Here in London, Brutalism is a most polarizing movement in architecture. Due to the conventions of Brutalist architecture – huge slabs of concrete enclosing big, dark, empty spaces – brutalist buildings don’t have a clear selling point like Art Deco does with its alluring curves, or Modernism does with its clean lines and open living. They are, in terms of architecture, the forgotten child.

In fact, when David Cameron took up residence above 11 Downing Street in 2010, one of his first moves was to put Brutalist community housing residences – the ones that provided millions of Brits with affordable housing in the years after The Second World War – on notice.

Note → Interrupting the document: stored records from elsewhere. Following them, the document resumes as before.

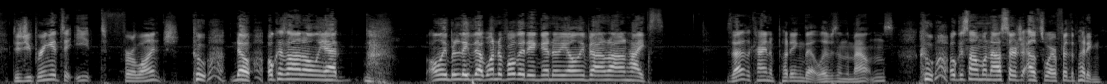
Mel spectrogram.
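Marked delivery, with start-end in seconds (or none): 1.9-6.7 loud, high, rapid-fire bird character; high squawky pudding fanatic; annoying bird voice. Acted. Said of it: "I don't know why I gave him that voice". 9.2-11.0 high squawky pudding fanatic; annoying bird voice. Acted. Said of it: "I don't know why I gave him that voice".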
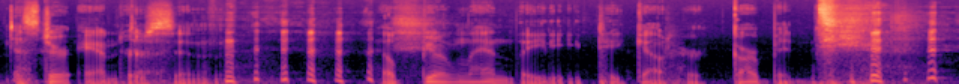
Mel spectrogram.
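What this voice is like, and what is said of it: Quiet imitation of a film villain. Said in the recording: “that your Agent Smith impersonation? ... If you could say it above like 20 decibels, it might be convincing.”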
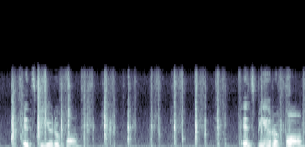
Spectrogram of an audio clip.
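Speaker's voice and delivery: teary voice choking up, near tears. Pausing while speaking to viewers, teary, voice choking up. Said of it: "I'm getting teary".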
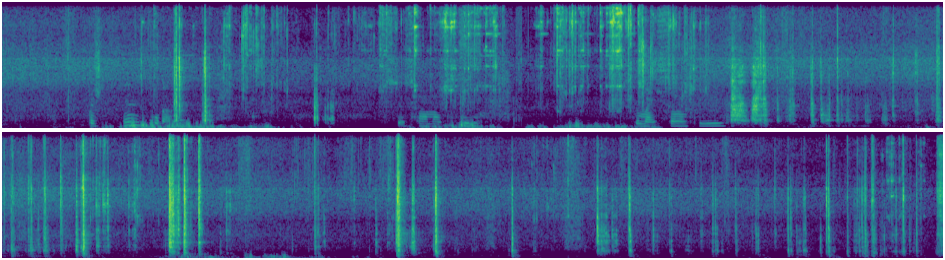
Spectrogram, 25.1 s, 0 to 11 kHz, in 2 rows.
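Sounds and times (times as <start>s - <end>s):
keys jangling: 1.9s - 9.6s, 13.6s - 14.8s, 23.3s - 25.0s.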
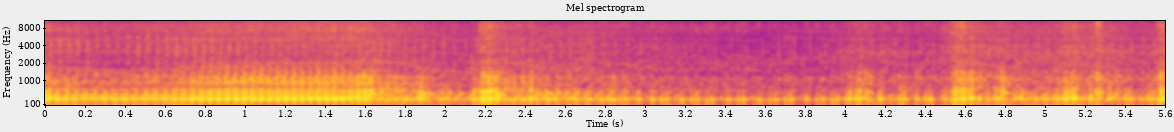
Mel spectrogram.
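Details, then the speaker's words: Motorcycle with play between silencer and catalytic converter: loud, lumpy idle with uneven popping and clatter through the pipe, loud enough to set off car alarms; loud exhaust at idle, possible leak. "juste le ralenti je suis sûr que je pourrai faire sonner une alarme de voiture"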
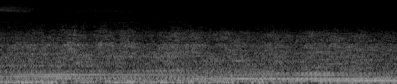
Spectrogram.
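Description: Propeller airplane passing overhead, a steady droning engine roar with a low hum, loud and constant for a few seconds before thinning slightly, no voices.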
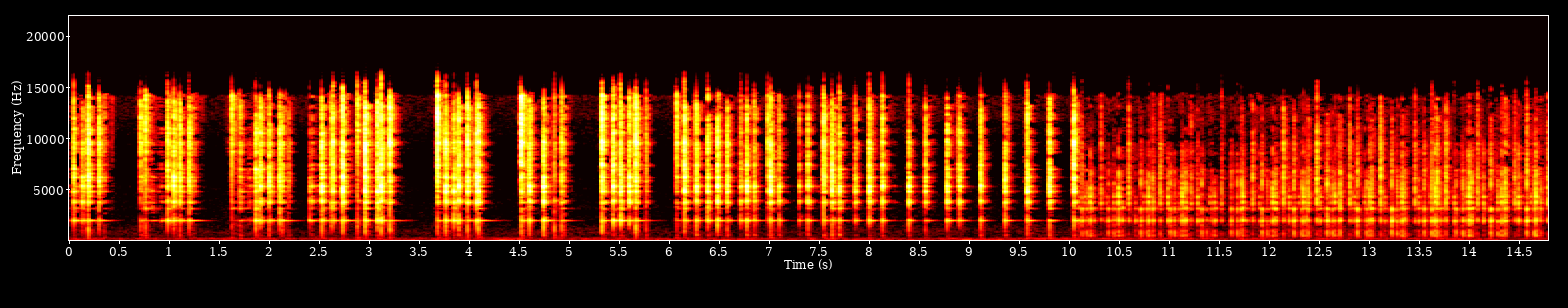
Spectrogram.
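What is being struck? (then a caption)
Dark glass olive oil bottle. Fingernails tap rapidly on a hollow, dark glass olive oil bottle, making bright clinking clicks with a short glassy ring near 2 kHz. The taps come in quick bursts with brief pauses at first, then merge into a dense, continuous stream of fast tapping for the last few seconds.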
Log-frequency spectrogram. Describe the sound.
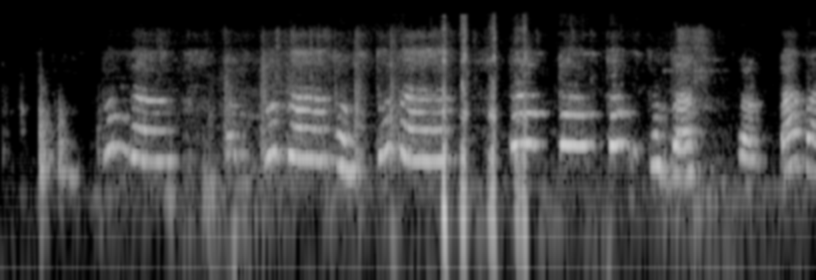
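A toddler girl in her crib hums a march-like tune in a high, sing-song voice, a series of short, rhythmic, sustained notes with brief pauses, fairly loud, with no other talk.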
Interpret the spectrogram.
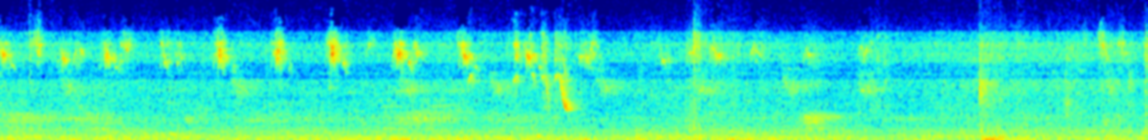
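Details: Sparrow chicks three days old in a bird house, their parents bringing insects: rapid very high cheeping in bursts, then several downward-sweeping adult chirps, with a low thump and steady hiss underneath.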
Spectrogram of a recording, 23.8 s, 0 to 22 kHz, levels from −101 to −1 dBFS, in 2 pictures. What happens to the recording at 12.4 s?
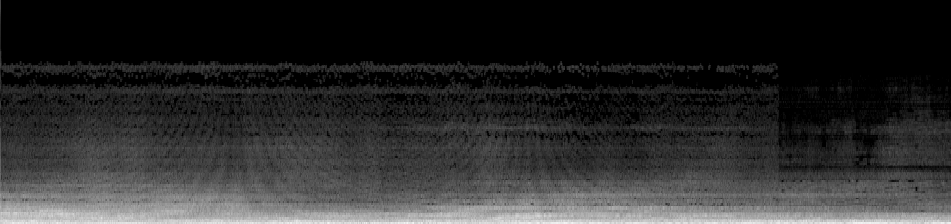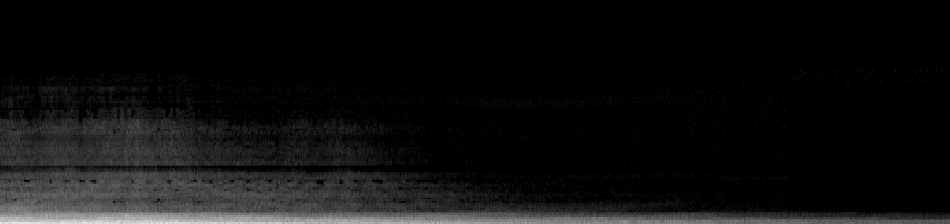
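At 12.4 s you're inside a stretch where the adaptive stream is at a lower bitrate, from 9.73 s to 21.73 s. The connection slowed, so the player switched to a leaner version of the stream. The top end thins out and turns synthetic, with more codec artefacts, which fits a drop from roughly 96 kbit/s AAC to a 20 kbit/s HE-AAC stream. The switch is abrupt but leaves no gap.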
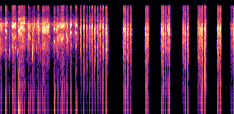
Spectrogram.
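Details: Calling swiftlets, used to attract birds: a continuous, shrill twittering chatter breaks into short, separate chirps after about two seconds, each followed by dead silence.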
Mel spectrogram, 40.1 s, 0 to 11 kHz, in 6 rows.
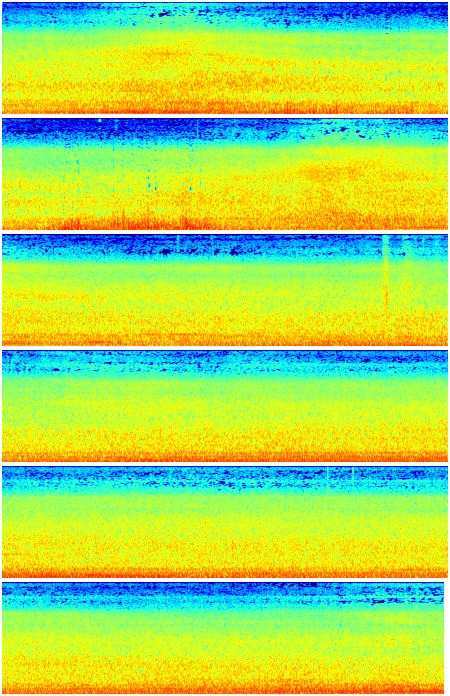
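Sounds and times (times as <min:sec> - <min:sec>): low engine hum: 0:00.0 - 0:40.0
passing vehicles: 0:00.0 - 0:40.0.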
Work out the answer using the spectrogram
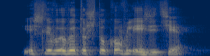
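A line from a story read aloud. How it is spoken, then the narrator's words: Snorting. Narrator (Russian): хмыкнула Стефания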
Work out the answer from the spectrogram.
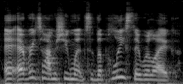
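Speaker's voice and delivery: ordinary talk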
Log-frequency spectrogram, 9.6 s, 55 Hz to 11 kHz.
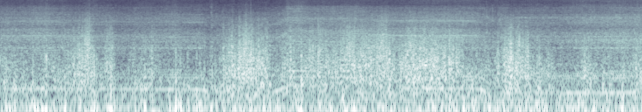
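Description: BMW G310GS single-cylinder engine running steadily at road speed, heard from a camera mounted on the motorcycle, with wind buffeting the microphone in uneven gusts.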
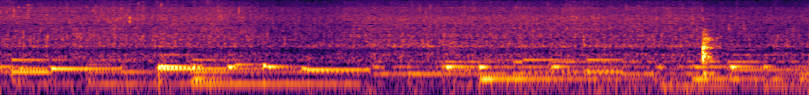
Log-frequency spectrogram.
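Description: Gram flour batter drops fry in hot oil with a steady, dense crackling hiss that runs evenly throughout, like light rain, with one brief sharp clink near the end.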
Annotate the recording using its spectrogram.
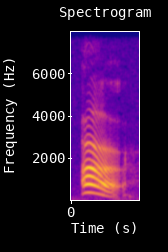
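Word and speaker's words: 二: e okay number two er er it's a falling tone so release your emotion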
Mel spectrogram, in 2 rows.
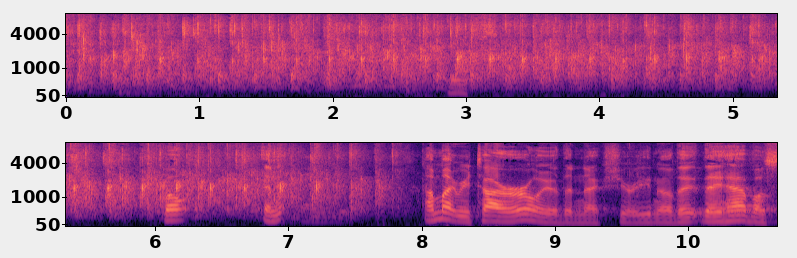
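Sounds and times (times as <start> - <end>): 
audience applause: 0.0 - 8.1
speech: 6.1 - 7.1, 8.0 - 10.6.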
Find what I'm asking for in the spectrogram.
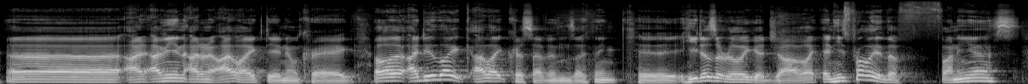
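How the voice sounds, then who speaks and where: A man's voice: mid-range voice, animated, unhurried, few pauses, clean tone. Man, film podcast co-host, casual chat, keeps laughing while talking. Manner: giggly, laughs through his answers.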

Because, in Cameron’s own words, “brutal high-rise towers and dark alleyways are a gift to criminals and drug dealers.”

Prince Charles said that when the Luftwaffee knocked down buildings all over Britain in the war, we replaced them with buildings that were “more offensive than the rubble.” In the same period, others called them ugly and intimidating and a blight on the English streetscape.

And so it seemed, then, that the English public was determined to respond to any social problem with the same answer: blame brutalism. But in the days and weeks after David Cameron declared his plans to knock down or redevelop many of Britain’s most iconic Brutalist structures, something quite incredible happened. Architecture buffs from all over the world came and gathered and spoke their minds in its defense. And over just the course of a few months, the Brutalist revival began.

First, Jonothan Meades made a TV show about it. Then The Twentieth Century Society - a British architecture conservation society - came out and said it would be a tragedy if decent, well thought out, and essentially humane buildings were destroyed. Then architects started incorporating it into design, artists into art, painters into paint, and BBC into headlines like ‘Why Brutal is Beautiful.’

But by far my favourite piece of Brutalist fan art from the whole revival is this video by Hilow of Nick Jensen skateboarding through the Trellick Tower. How far we’ve come from Brutalism bashing. It’s funny in life. Sometimes you’ve got to learn to love your ugliness, the parts of you that you don’t even like, because they’re just as much a part of your identity as anything else.

In a roundabout way, that’s why the Rhodes & Beckett campaign of the season is shot at one of Melbourne’s finest Brutalist buildings. Because Brutalism is an unmistakable, valuable, and resounding part of our identity.

See the shoot here